  36. Recognizing Structure (continued) Untangling Example: Steps 1 & 2 An Object-Oriented Approach to Programming Logic and Design

  37. Recognizing Structure (continued) Untangling Example: Step 3 – the “No” side of Question B An Object-Oriented Approach to Programming Logic and Design

  38. Recognizing Structure (continued) Untangling Example: Step 4 – the “Yes” side of Question B An Object-Oriented Approach to Programming Logic and Design

  39. Recognizing Structure (continued) Untangling Example: Step 5 – left side of Question D: repeat step C to untangle it An Object-Oriented Approach to Programming Logic and Design

  40. Recognizing Structure (continued) Untangling Example: Step 6 – right side of Question D leads to the end An Object-Oriented Approach to Programming Logic and Design

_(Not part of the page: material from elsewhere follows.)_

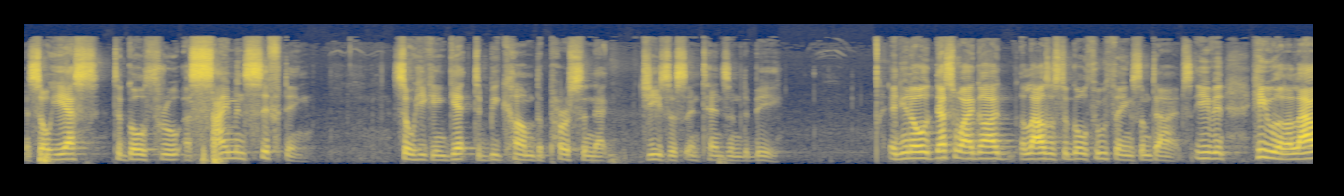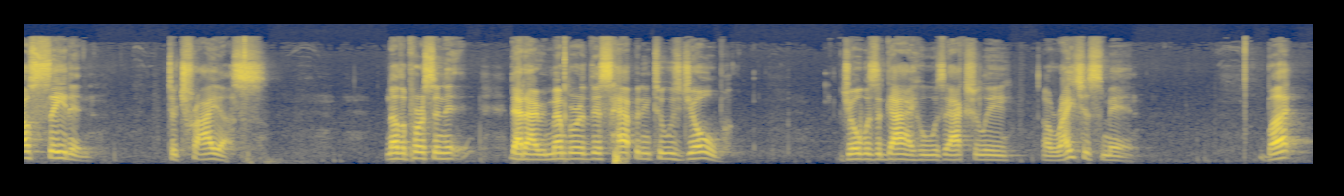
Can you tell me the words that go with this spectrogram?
And so he has to go through a Simon sifting so he can get to become the person that Jesus intends him to be. And you know, that's why God allows us to go through things sometimes. Even he will allow Satan to try us. Another person that I remember this happening to is Job. Job was a guy who was actually a righteous man. But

  41. Recognizing Structure (continued) An Object-Oriented Approach to Programming Logic and Design

  42. Describing Two Special Structures: case and do until • case structure: allows more than 2 alternative paths • dountil loop: an alternative to the while loop • case and do until are not needed, but are convenient, acceptable structures An Object-Oriented Approach to Programming Logic and Design

  43. The case Structure • Use a case when there are several distinct values for a variable, each of which requires a different action • case eliminates the need for a set of nested if statements An Object-Oriented Approach to Programming Logic and Design

  44. The case Structure (continued) Example: using nested if statements An Object-Oriented Approach to Programming Logic and Design

  45. The case Structure (continued) Example: using a case statement instead An Object-Oriented Approach to Programming Logic and Design

  46. The do until Loop • do until loop is similar to the while loop, but tests the condition at the end of the loop • while loop tests the condition at the beginning of the loop; If the answer is no, the action is not performed • dountil loop performs the action, then tests the condition; the action is always performed at least once An Object-Oriented Approach to Programming Logic and Design

  47. The do until Loop (continued) An Object-Oriented Approach to Programming Logic and Design

  48. The do until Loop (continued) • while loop pseudocode: pay bills while there are more bills to pay pay bills endwhile • do until loop pseudocode: do pay bills until all bills are paid An Object-Oriented Approach to Programming Logic and Design

  49. The do until Loop (continued) Comparison: using a do until loop An Object-Oriented Approach to Programming Logic and Design

  50. The do until Loop (continued) Comparison: using a while loop An Object-Oriented Approach to Programming Logic and Design